Your financial picture is being assaulted right now. Your savings account has an interest rate that’s got more decline left than Romulus Augustus, the stock market seems like one big drama queen, and who even has money to invest right now when your student loan is more expensive than a brand new Maserati GranTurismo (and not nearly as sexy).
Well, I think we already covered the fact that you need to save for your retirement. Hell, I even suggested that you shove your money where the sun don’t shine (a Roth IRA that, after the Baby Boomers get done sucking Social Security dry because someone forgot to tell the US government to save that money, we won’t even be able to touch until we’re eighty). So I started thinking about just how important diversification is, because when it rains it pours but it doesn’t rain everywhere at once unless you’re Noah. So, short of currency trading, what could I, the average person with PiggyBankBlues, do to protect myself?
First and foremost you need to make sure you are invested in international companies. Also, in the age of a global economy and multi-nationals, many large US companies receive nearly half of their revenue overseas, from Hollywood to oil to technology. Of course, it doesn’t replace investing abroad, but it does hedge your risk to the full tilt madness in our own markets.
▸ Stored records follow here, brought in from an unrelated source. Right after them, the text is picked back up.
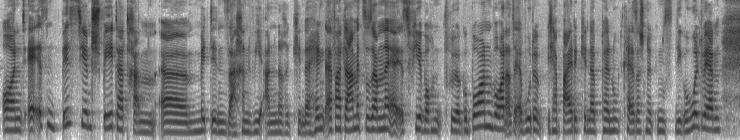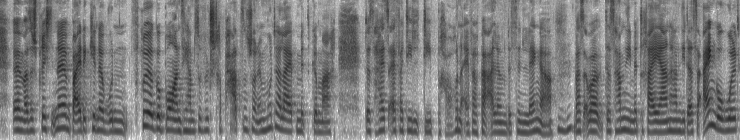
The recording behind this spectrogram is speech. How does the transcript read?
Und er ist ein bisschen später dran äh, mit den Sachen wie andere Kinder. Hängt einfach damit zusammen, ne? er ist vier Wochen früher geboren worden. Also er wurde, ich habe beide Kinder per Notkaiserschnitt mussten die geholt werden. Ähm, also sprich, ne, beide Kinder wurden früher geboren. Sie haben so viel Strapazen schon im Mutterleib mitgemacht. Das heißt einfach, die, die brauchen einfach bei allem ein bisschen länger. Mhm. Was aber, das haben die die mit drei Jahren haben die das eingeholt.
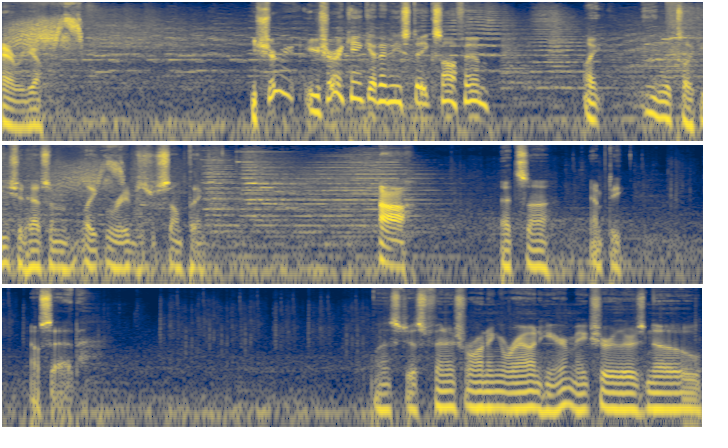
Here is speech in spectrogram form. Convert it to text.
There we go. You sure? You sure I can't get any steaks off him? Like, he looks like he should have some like ribs or something. Ah, that's uh empty. How sad. Let's just finish running around here. Make sure there's no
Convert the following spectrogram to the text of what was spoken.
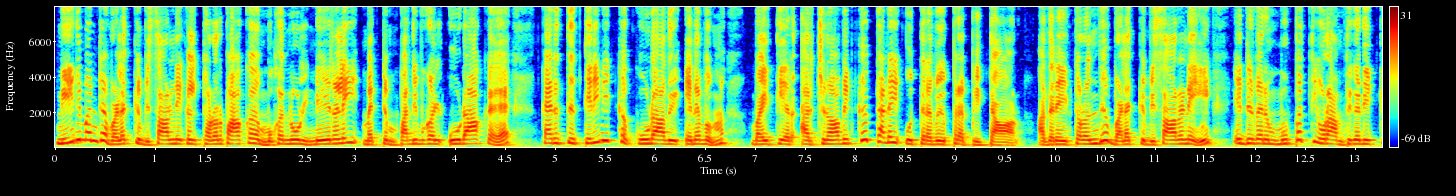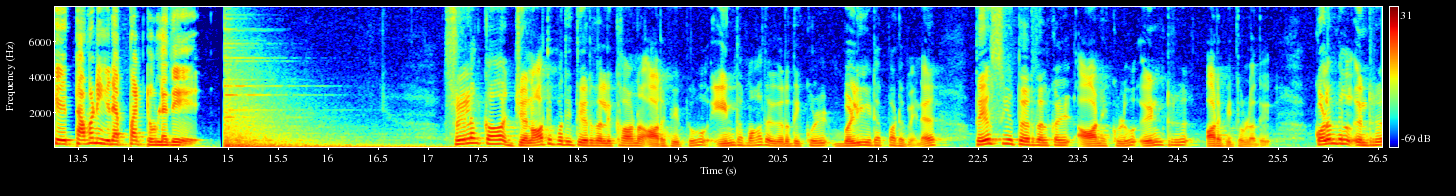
நீதிமன்ற வழக்கு விசாரணைகள் தொடர்பாக முகநூல் நேரலை மற்றும் பதிவுகள் ஊடாக கருத்து தெரிவிக்க கூடாது எனவும் வைத்தியர் அர்ச்சனாவிற்கு தடை உத்தரவு பிறப்பித்தார். அதனைத் தொடர்ந்து வழக்கு விசாரணை எதிர்வரும் முப்பத்தி ஓராம் தேதிக்கு தவணையிடப்பட்டுள்ளது. ஸ்ரீலங்கா ஜனாதிபதி தேர்தலுக்கான அறிவிப்பு இந்த மாத இறுதிக்குள் வெளியிடப்படும் என தேசிய தேர்தல்கள் ஆணைக்குழு இன்று அறிவித்துள்ளது. கொழும்பில் இன்று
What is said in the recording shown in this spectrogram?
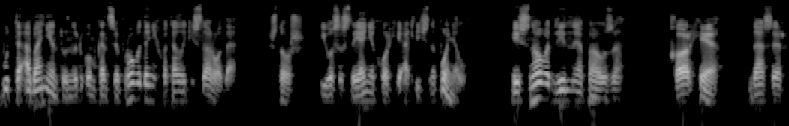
будто абоненту на другом конце провода не хватало кислорода. Что ж, его состояние Хорхе отлично понял. И снова длинная пауза. «Хорхе!» «Да, сэр».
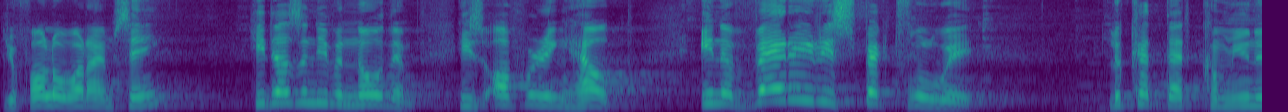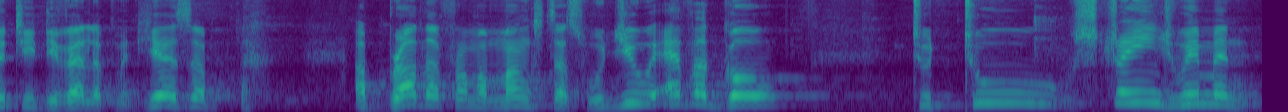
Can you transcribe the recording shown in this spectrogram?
You follow what I'm saying? He doesn't even know them. He's offering help in a very respectful way. Look at that community development. Here's a, a brother from amongst us. Would you ever go to two strange women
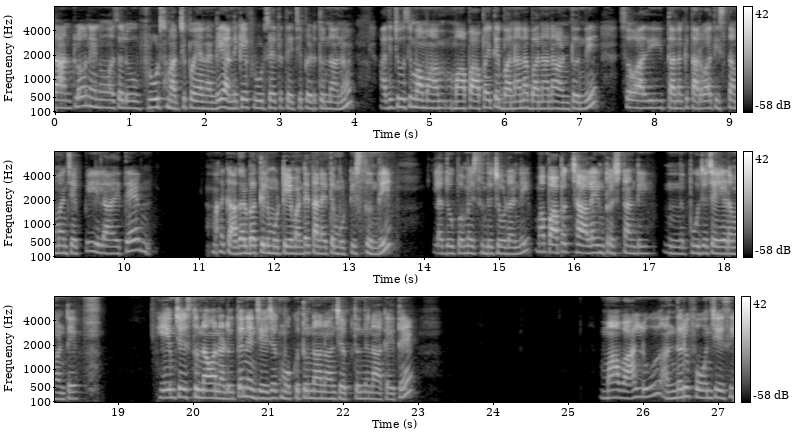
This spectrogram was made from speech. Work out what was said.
దాంట్లో నేను అసలు ఫ్రూట్స్ మర్చిపోయానండి. అందుకే ఫ్రూట్స్ అయితే తెచ్చి పెడుతున్నాను. అది చూసి మా మా మా పాప అయితే బనానా బనానా అంటుంది. సో అది తనకి తర్వాత ఇస్తామని చెప్పి ఇలా అయితే మనకి అగరబత్తీలు ముట్టియమంటే తనైతే ముట్టిస్తుంది. ఇలా ధూపం వేస్తుంది చూడండి. మా పాపకి చాలా ఇంట్రెస్ట్ అండి పూజ చేయడం అంటే. ఏం చేస్తున్నావు అని అడిగితే నేను జేజకు మొక్కుతున్నాను అని చెప్తుంది నాకైతే. మా వాళ్ళు అందరూ ఫోన్ చేసి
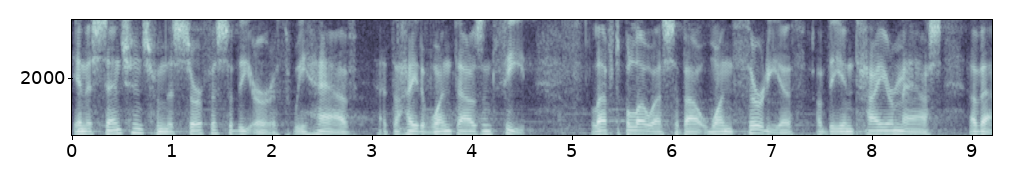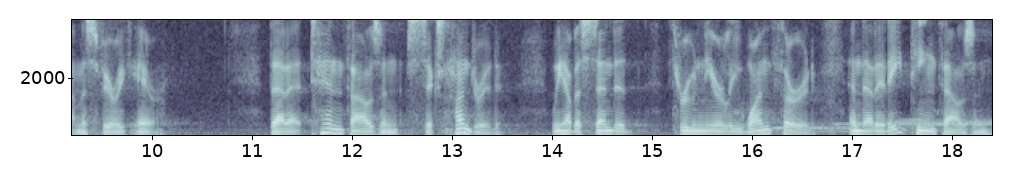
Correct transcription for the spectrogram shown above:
in ascensions from the surface of the earth, we have, at the height of 1,000 feet, left below us about one thirtieth of the entire mass of atmospheric air. That at 10,600, we have ascended through nearly one third, and that at 18,000,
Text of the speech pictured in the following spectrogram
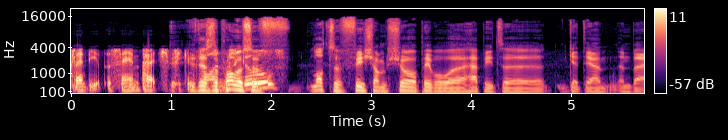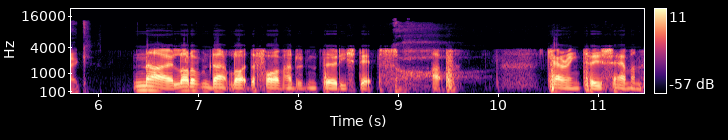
plenty at the Sandpatch. If you can If there's the promise of lots of fish, I'm sure people were happy to get down and back. No, a lot of them don't like the 530 steps Oh. up, carrying two salmon.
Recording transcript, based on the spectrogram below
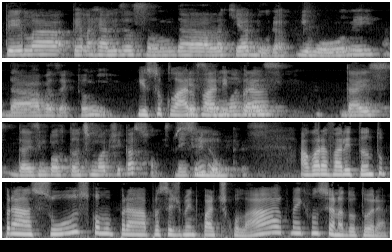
pela, pela realização da laqueadura e o homem da vasectomia. Isso, claro, Essa vale é para das das, das importantes modificações, dentre Sim. outras. Agora, vale tanto para SUS como para procedimento particular? Como é que funciona, doutora?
Diversification normally applies to the stocks and bonds a person is invested in, spreading the risk to many sectors/markets/countries so that your whole portfolio doesn’t go in the toilet at the same time. But my take on it right now is that investing in frugality is another way to diversify. I have only so much money, and quite frankly it aint a helluva lot right now. Sure, I look at my IRA and make sure I’m diversified, but I think the best thing to do right now is be frugal, save money, and pay down debt. Of course, that’s what one should always do, but there is usually emphasis on investing and you feel bad if you can’t do that right now. Well you can rejoice, because frankly this is the best time in the world to feel better about the fact that you may have no money to invest and you’re just taking care of business; paying down the credit cards, saving for a rainy day, or honing your budgeting skills by wearing the same damn winter coat yet again. If credit card debt is savings in reverse (paying an APR instead of earning an interest rate), then I say this is a grand time to save!
So I’m going to do the little things. Call my credit card companies and try to get them to lower my APR and increase my credit limit (one of the largest components of your credit score is debt to credit ratio), vow to never pay another ATM fee, figure out if I can eat the entire pantry this winter without adding to it.
Investing in frugality is a sure thing- eventually paying no APR, a paid off student loan, a little cushion in your crash landing pad- and I don’t see anything even close to a sure thing out there.